You can read more about our security measures here.
Once our customers no longer have a need to store the recording, it must be deleted again in accordance with whatever deletion policy our customer has, and the system is set up to reflect this. How long the need to keep the recording varies from customer to customer, and the assessment hereof is based on the circumstances specific to the customer and the purposes the customer intends to use the recordings for.
The persons who are part of the recordings can ask for deletion of such recordings at anytime, and therefore, the recordings may need to be deleted based on your assessment of the request for deletion. The Capturi platform has been designed so that recordings of specific individuals can be immediately identified by simple filter settings and deleted as necessary based on your assessment.
With Capturi's user settings, you can also easily set up the platform to ensure that recordings can only be accessed by employees who have a work-related need for access to the recordings.
It is important to use the recording only for the purpose for which they have beenmade. This means that you should not use the recording for anything other than what you have informed the persons being recorded about.
The purpose of the above-mentioned outline of relevant considerations associated with recording is purely for informational purposes, and should not in any regard be considered legal advice as to your specific recording of persons.

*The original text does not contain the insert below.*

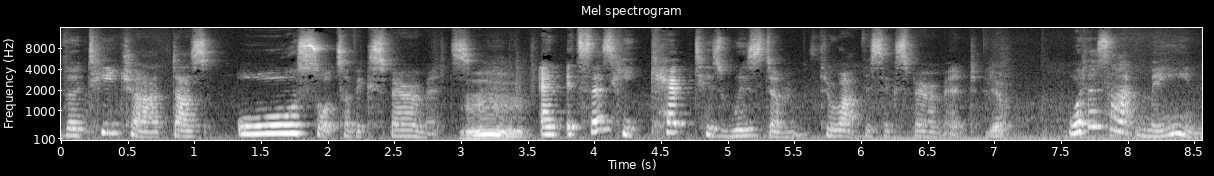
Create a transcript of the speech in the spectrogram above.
the teacher does all sorts of experiments, mm. and it says he kept his wisdom throughout this experiment. yep, what does that mean?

It is to the contrary recommend that you obtain legal advice to ensure that your specific recording of persons is done in accordance with all regulations relevant to your specific company and actions.